Activity: Exact copies of the lines from the one with "Find the words" through the last line of the entries, and no pictures, make up the answer.

[Data excerpts]
•••
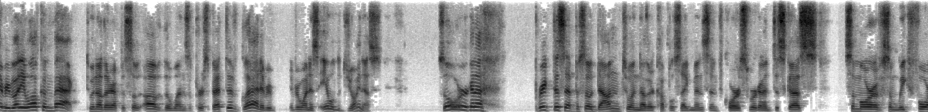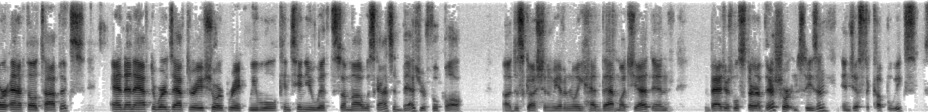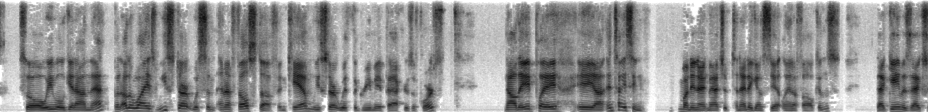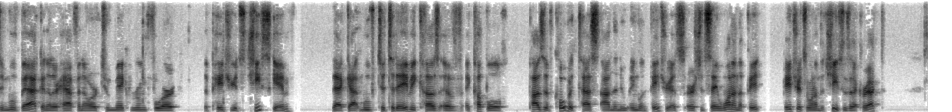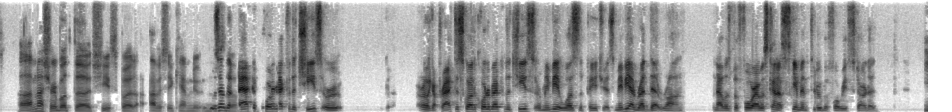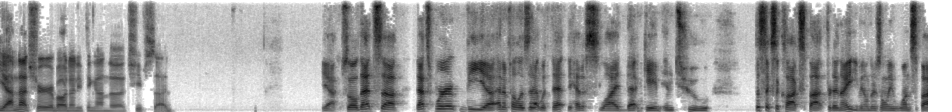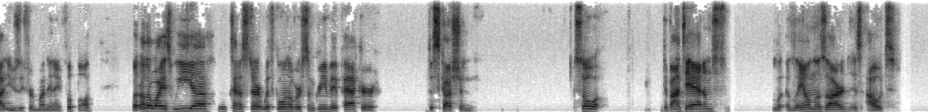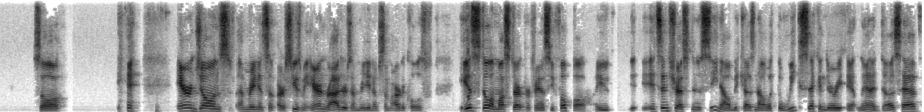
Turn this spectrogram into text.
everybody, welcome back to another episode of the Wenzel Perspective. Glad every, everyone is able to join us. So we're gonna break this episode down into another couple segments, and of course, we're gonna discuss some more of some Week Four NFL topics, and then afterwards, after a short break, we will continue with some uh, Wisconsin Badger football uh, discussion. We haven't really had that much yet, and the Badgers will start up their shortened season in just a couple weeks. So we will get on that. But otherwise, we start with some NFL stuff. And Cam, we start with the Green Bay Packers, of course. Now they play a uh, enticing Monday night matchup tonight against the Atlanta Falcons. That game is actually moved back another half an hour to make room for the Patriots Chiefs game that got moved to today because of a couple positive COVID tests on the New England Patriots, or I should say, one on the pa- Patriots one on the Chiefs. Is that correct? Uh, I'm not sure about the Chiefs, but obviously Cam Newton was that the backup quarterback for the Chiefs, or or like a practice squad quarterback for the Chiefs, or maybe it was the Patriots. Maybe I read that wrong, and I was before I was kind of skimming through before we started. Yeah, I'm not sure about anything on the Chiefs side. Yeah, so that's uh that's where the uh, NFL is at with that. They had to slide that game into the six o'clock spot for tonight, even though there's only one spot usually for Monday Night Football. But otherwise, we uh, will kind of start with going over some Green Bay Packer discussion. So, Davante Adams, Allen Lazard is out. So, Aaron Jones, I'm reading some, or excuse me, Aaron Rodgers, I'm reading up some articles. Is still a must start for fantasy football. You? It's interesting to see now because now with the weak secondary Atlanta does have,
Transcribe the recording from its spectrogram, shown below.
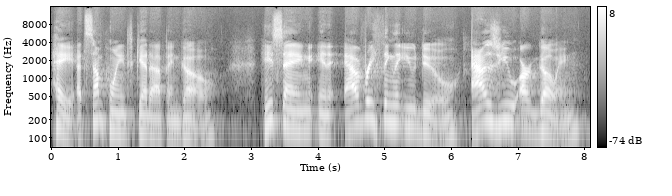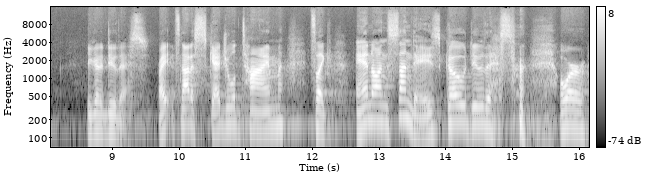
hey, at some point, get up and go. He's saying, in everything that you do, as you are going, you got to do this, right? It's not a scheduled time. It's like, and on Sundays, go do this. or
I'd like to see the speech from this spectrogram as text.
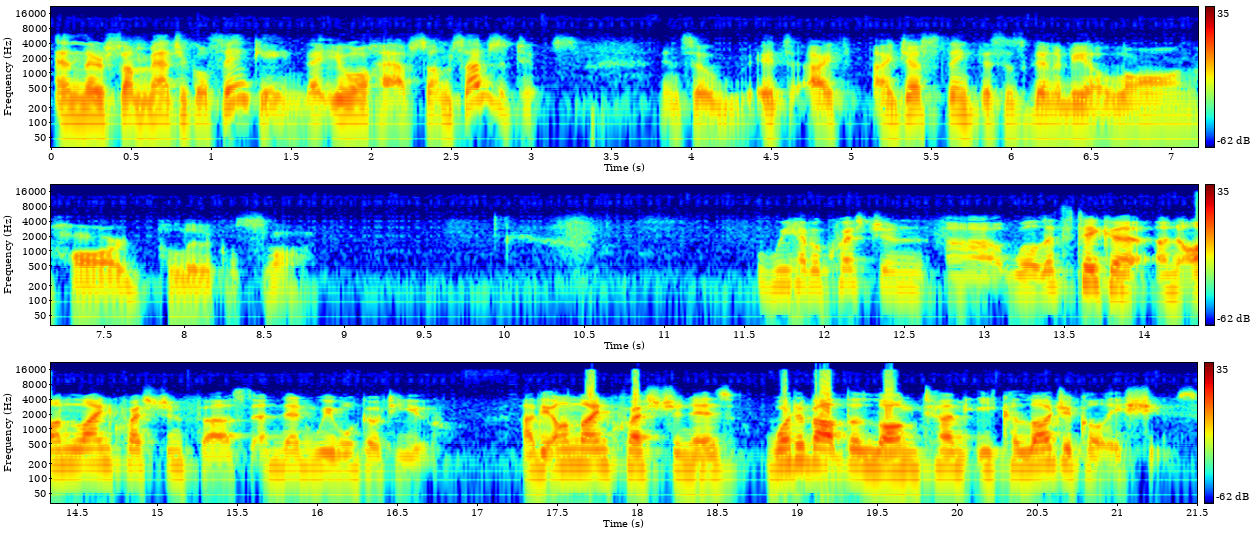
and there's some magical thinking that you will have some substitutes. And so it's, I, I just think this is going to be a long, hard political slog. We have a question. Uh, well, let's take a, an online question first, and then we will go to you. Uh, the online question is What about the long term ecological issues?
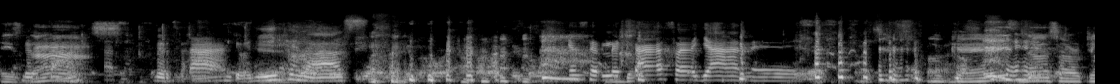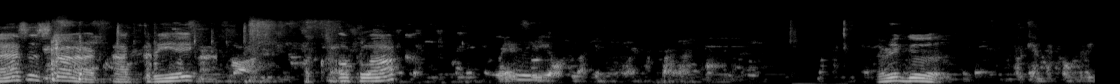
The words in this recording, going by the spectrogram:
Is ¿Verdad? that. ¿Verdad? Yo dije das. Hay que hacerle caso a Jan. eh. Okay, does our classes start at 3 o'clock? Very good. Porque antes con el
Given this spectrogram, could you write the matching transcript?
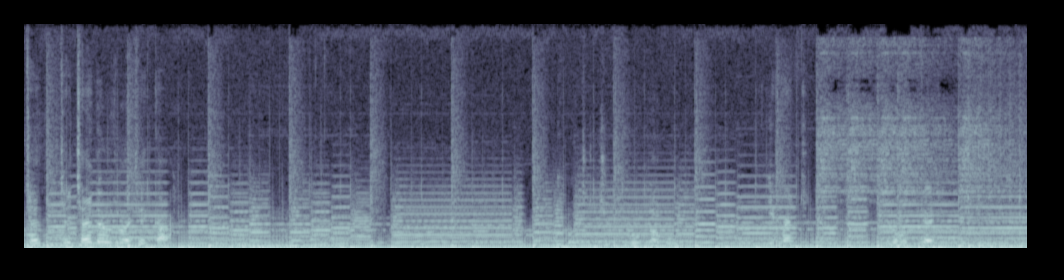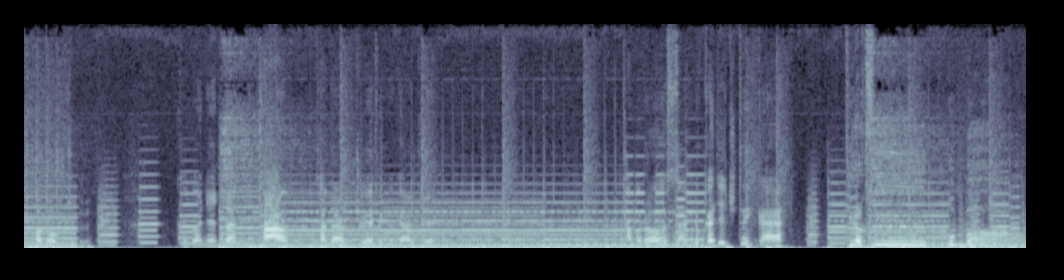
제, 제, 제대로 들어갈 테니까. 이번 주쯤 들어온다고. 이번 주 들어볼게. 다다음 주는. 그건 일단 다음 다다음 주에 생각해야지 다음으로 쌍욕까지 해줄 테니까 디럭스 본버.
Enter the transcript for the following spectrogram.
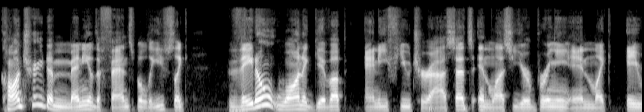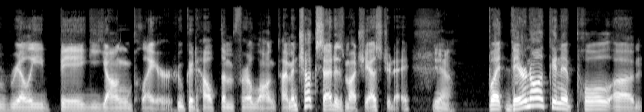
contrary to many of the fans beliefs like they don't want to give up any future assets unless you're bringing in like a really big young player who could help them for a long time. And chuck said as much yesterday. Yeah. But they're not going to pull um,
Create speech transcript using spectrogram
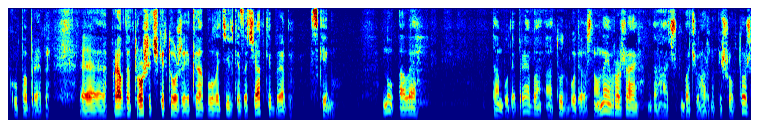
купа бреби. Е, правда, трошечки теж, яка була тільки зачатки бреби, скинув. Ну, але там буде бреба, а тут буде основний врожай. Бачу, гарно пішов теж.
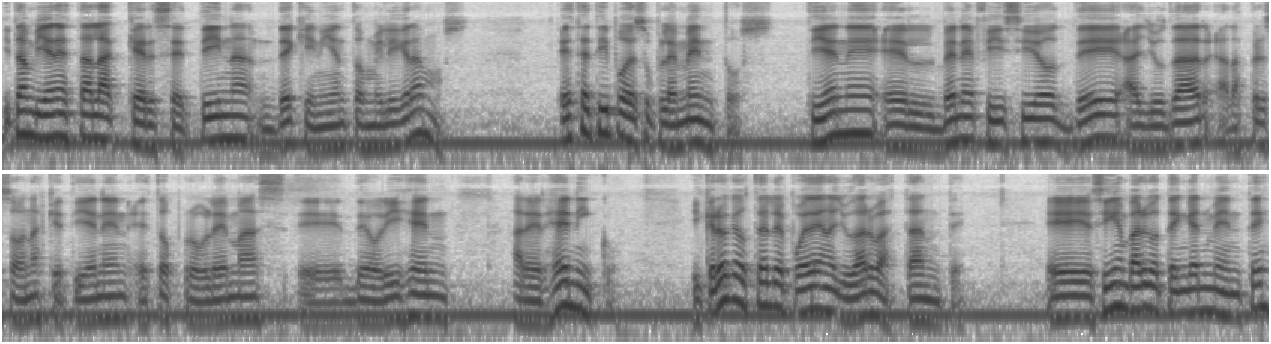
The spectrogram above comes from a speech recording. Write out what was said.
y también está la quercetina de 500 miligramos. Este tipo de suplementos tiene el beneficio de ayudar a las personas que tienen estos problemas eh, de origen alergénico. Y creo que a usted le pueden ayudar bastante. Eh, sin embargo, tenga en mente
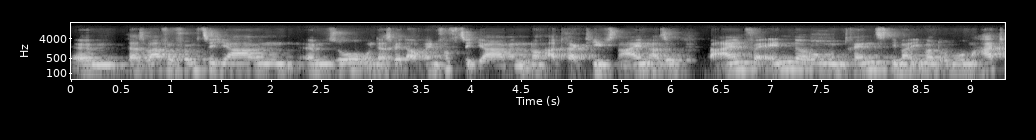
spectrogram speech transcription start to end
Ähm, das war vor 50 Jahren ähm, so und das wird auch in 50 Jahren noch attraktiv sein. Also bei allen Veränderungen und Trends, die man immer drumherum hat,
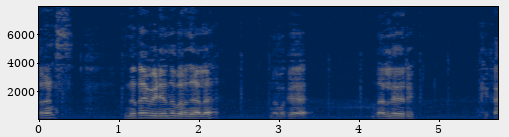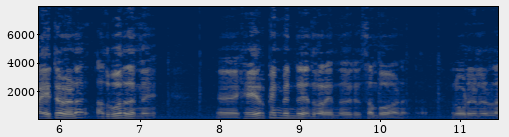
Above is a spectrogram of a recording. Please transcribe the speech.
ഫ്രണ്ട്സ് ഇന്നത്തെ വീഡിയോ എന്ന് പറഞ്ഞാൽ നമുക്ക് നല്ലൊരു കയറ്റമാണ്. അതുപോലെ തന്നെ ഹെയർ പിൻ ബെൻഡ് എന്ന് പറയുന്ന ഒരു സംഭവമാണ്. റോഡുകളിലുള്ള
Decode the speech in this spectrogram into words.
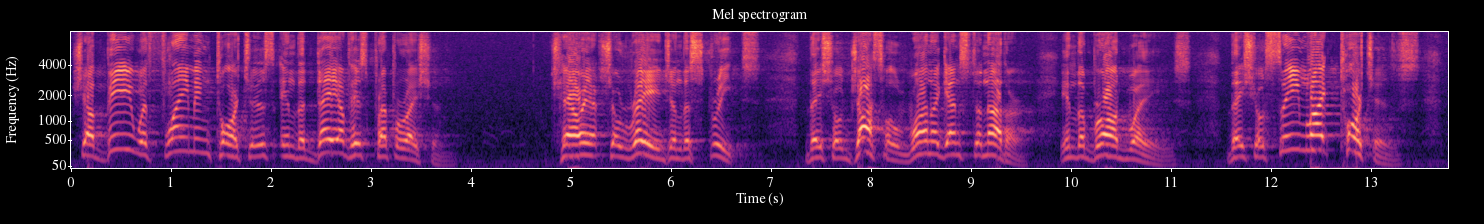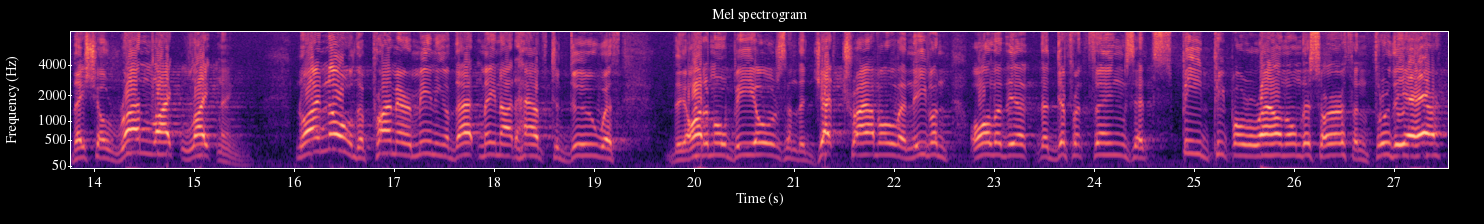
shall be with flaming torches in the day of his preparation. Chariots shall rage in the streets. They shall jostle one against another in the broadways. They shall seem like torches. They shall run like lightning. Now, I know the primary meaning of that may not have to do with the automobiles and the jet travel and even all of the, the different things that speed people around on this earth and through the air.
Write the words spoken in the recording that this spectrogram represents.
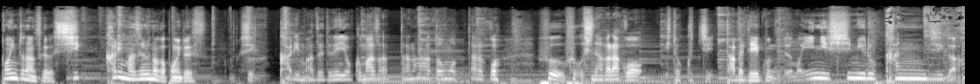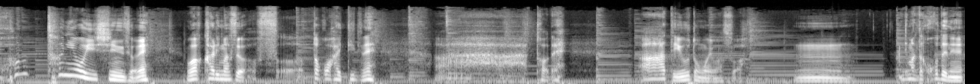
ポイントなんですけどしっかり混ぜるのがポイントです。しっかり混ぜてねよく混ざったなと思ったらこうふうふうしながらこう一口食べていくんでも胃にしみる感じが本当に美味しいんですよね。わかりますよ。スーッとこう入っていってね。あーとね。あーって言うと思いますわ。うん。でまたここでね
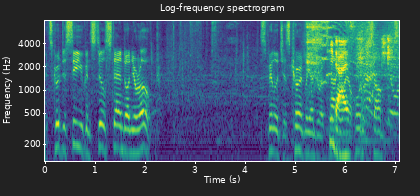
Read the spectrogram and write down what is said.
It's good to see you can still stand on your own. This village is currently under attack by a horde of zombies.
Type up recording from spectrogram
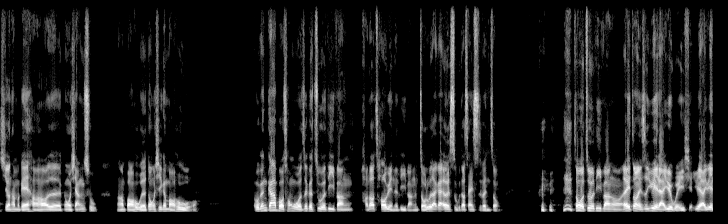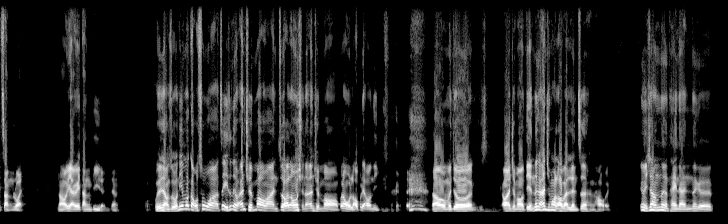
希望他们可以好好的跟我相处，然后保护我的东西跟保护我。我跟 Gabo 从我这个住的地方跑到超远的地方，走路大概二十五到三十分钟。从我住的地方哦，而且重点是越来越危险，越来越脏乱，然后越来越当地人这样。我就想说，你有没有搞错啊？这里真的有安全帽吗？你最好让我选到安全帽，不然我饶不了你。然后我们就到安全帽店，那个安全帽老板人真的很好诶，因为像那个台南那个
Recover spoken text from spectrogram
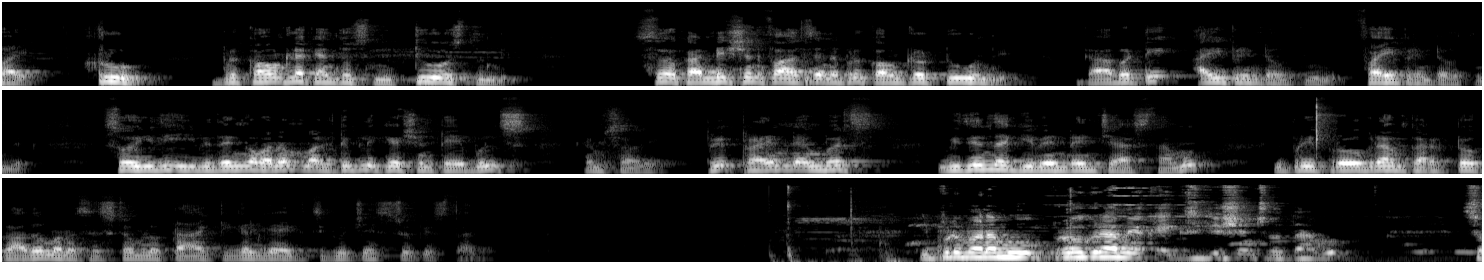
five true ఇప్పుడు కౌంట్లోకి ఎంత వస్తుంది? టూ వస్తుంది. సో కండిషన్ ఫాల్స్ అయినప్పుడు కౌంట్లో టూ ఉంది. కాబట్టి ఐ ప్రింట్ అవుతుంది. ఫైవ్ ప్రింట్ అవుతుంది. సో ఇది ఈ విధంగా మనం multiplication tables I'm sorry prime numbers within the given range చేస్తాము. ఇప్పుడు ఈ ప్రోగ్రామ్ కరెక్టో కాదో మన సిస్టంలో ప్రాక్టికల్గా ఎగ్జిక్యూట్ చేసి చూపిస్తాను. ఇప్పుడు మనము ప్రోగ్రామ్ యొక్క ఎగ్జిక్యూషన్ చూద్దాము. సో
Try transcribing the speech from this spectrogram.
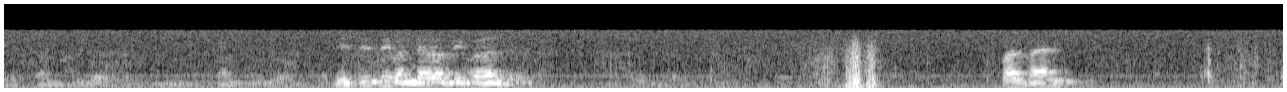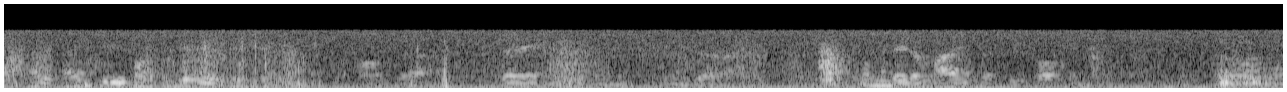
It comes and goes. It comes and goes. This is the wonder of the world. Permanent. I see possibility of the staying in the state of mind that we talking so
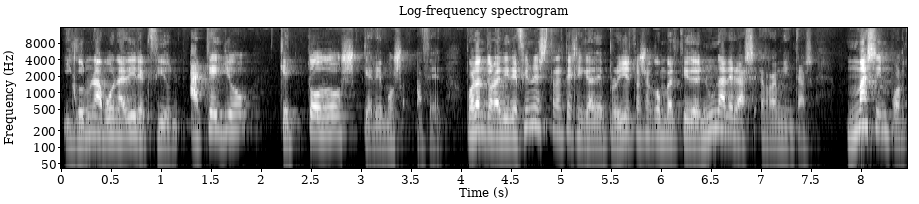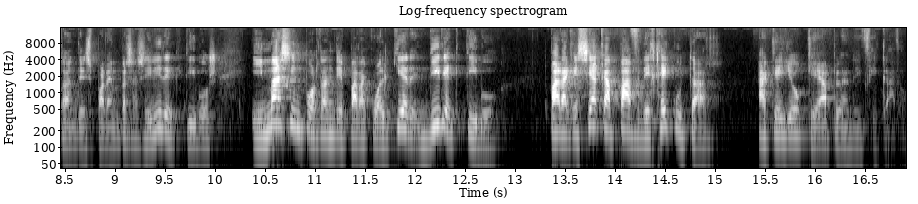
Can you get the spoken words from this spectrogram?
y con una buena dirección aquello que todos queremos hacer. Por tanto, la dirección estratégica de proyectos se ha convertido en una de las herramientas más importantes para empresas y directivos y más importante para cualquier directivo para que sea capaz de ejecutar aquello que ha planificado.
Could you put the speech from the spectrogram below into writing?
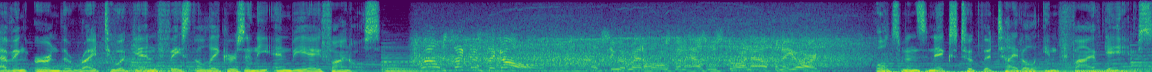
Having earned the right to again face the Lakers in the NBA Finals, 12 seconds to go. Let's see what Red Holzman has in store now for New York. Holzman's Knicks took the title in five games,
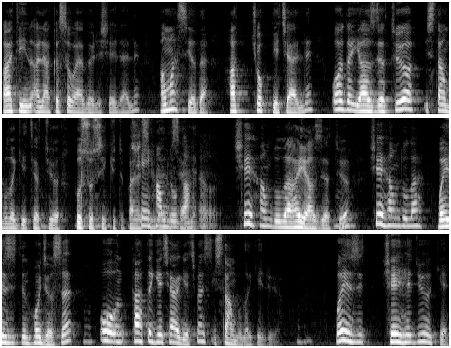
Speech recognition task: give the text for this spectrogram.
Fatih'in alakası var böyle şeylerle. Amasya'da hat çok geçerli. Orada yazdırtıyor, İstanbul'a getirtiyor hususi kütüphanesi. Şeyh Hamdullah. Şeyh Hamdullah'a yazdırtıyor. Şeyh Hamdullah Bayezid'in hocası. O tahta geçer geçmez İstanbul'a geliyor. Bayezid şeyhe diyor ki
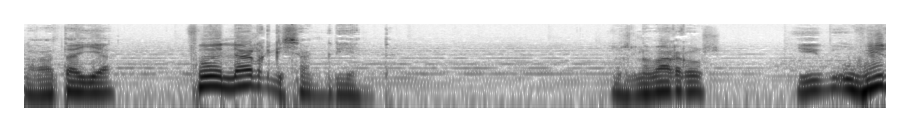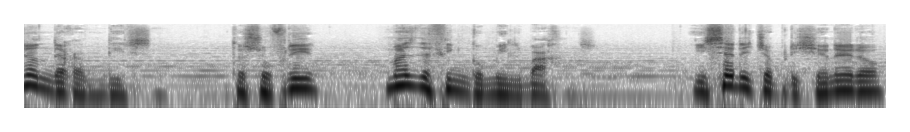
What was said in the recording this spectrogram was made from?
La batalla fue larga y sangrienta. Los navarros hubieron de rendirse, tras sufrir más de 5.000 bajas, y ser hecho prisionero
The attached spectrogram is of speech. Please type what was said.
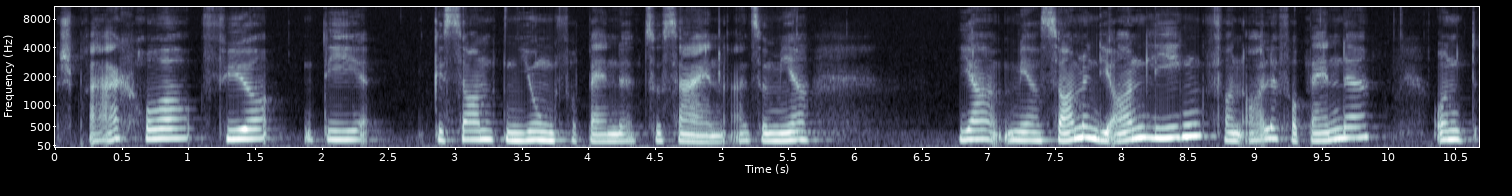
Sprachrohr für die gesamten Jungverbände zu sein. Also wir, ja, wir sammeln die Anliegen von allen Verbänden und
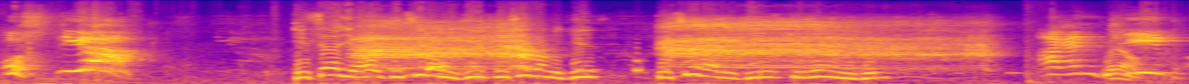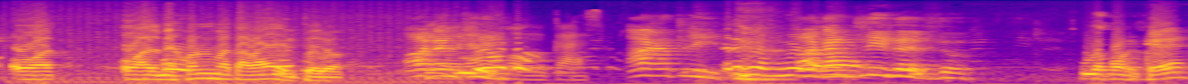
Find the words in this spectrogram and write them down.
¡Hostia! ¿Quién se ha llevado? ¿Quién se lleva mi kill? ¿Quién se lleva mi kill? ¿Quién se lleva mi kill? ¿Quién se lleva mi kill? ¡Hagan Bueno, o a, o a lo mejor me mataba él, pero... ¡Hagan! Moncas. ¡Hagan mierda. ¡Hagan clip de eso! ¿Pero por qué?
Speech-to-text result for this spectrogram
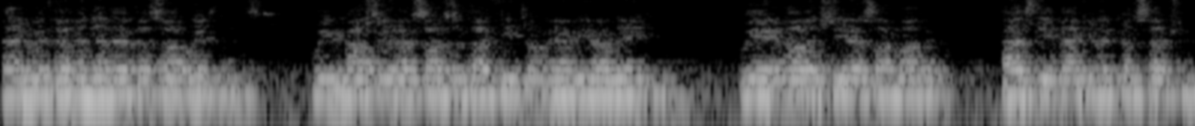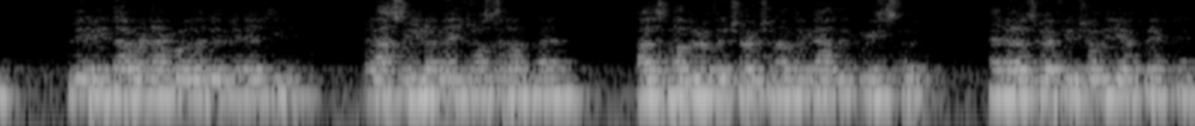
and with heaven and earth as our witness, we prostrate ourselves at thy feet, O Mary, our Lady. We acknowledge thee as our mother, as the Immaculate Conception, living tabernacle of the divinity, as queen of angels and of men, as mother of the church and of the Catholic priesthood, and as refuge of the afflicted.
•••
Exercise output:
Find the words in this spectrogram and write them down.
¡Hostia! ¿Quién se ha llevado? ¿Quién se lleva mi kill? ¿Quién se lleva mi kill? ¿Quién se lleva mi kill? ¿Quién se lleva mi kill? ¡Hagan Bueno, o a, o a lo mejor me mataba él, pero... ¡Hagan! Moncas. ¡Hagan mierda. ¡Hagan clip de eso! ¿Pero por qué?
Speech-to-text result for this spectrogram
and with heaven and earth as our witness, we prostrate ourselves at thy feet, O Mary, our Lady. We acknowledge thee as our mother, as the Immaculate Conception, living tabernacle of the divinity, as queen of angels and of men, as mother of the church and of the Catholic priesthood, and as refuge of the afflicted.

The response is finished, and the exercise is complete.